## TASK TO CARRY OUT
Copying rule for the data below: pictures stay out, and only the lines from the one with "IPA: v, a˨˩" down to the one with "The word, then what the speaker says about it: Roshanda: My", inclusive, are repeated exactly.

## ENTRIES SHOWN

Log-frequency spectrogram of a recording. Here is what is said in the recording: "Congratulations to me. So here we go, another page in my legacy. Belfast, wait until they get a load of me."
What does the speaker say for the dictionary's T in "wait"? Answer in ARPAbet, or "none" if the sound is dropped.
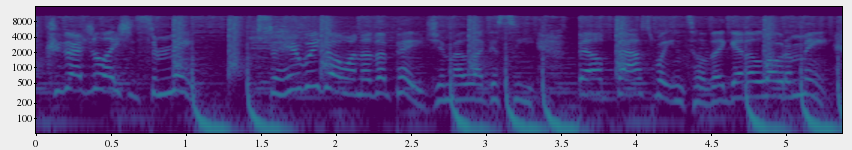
none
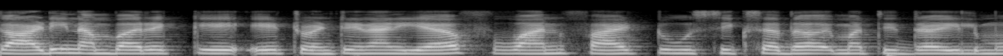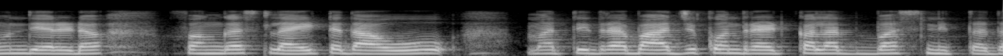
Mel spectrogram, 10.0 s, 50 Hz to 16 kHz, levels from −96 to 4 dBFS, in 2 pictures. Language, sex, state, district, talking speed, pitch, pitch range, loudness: Kannada, male, Karnataka, Bijapur, 150 wpm, 225 Hz, 220-235 Hz, -16 LUFS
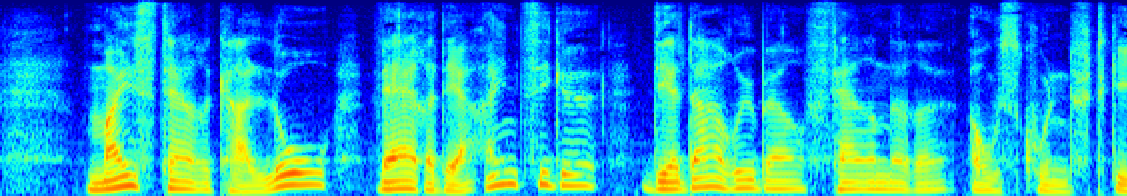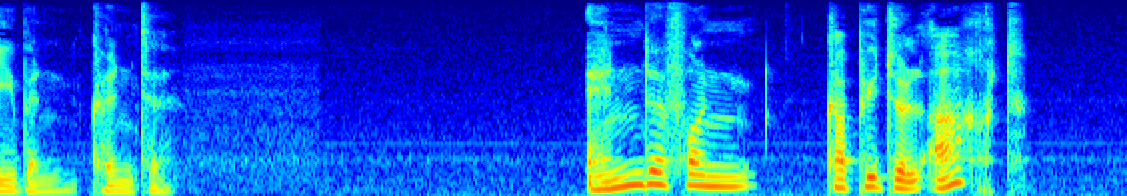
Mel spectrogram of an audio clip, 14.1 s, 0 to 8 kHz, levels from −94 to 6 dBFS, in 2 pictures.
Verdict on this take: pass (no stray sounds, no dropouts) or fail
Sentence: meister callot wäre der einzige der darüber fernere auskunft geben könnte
pass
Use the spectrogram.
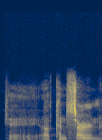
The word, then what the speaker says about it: concern: Next up, we have the word concern. So our stress is at the very end.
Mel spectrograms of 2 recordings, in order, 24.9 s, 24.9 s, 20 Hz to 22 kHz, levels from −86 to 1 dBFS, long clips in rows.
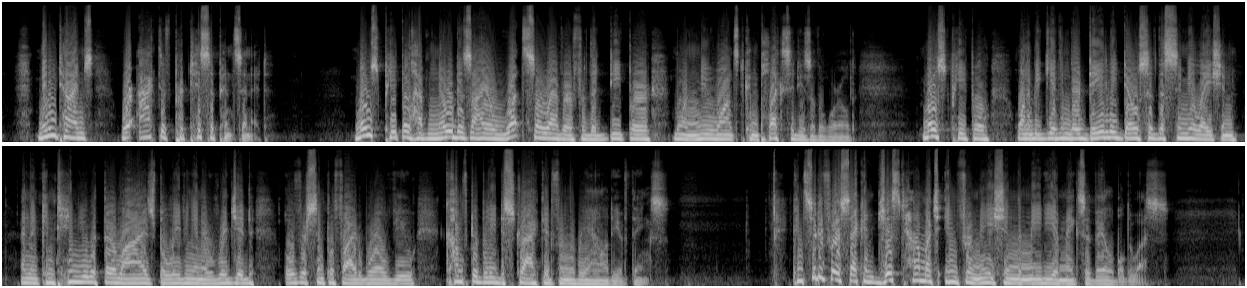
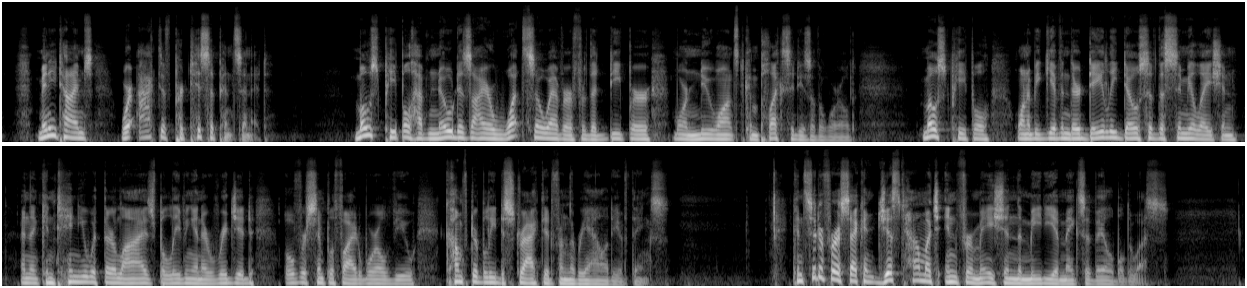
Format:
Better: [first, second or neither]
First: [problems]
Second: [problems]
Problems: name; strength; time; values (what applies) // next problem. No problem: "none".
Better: second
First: distortion; heavy; 23% of the sound clipped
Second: none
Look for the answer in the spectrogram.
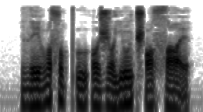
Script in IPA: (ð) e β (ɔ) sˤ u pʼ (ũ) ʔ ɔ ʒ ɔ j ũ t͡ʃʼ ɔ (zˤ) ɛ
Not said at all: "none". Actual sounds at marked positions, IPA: ð, ʊ, u, sˤ

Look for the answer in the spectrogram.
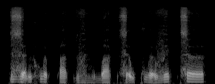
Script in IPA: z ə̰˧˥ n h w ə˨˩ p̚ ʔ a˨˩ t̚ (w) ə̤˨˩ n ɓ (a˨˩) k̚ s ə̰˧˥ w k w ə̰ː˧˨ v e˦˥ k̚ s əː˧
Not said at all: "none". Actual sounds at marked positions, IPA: v, a˨˩

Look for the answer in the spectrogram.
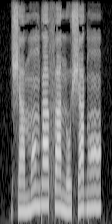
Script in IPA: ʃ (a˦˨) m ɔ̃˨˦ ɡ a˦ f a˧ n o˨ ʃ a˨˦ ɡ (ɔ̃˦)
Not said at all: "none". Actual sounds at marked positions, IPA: a˨, ɔ̃˦

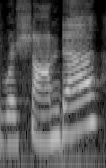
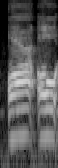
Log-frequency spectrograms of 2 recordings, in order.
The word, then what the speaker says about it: Roshanda: My name is Roshanda. It's Roshanda. When I go to different places and they ask my name, I spell it for them because I do not like that W in my name. They always try to Roshawnda, and I hate that W.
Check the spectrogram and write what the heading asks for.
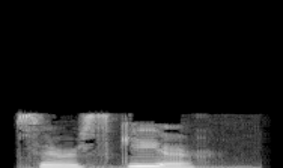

## SOLUTION BELOW
Not said at all: "none". Actual sounds at marked positions, IPA: v, a˨˩

Look for the answer in the spectrogram.
Script in IPA: ʃ (a˦˨) m ɔ̃˨˦ ɡ a˦ f a˧ n o˨ ʃ a˨˦ ɡ (ɔ̃˦)
Not said at all: "none". Actual sounds at marked positions, IPA: a˨, ɔ̃˦

Log-frequency spectrograms of 2 recordings, in order.
The word, then what the speaker says about it: Roshanda: My name is Roshanda. It's Roshanda. When I go to different places and they ask my name, I spell it for them because I do not like that W in my name. They always try to Roshawnda, and I hate that W.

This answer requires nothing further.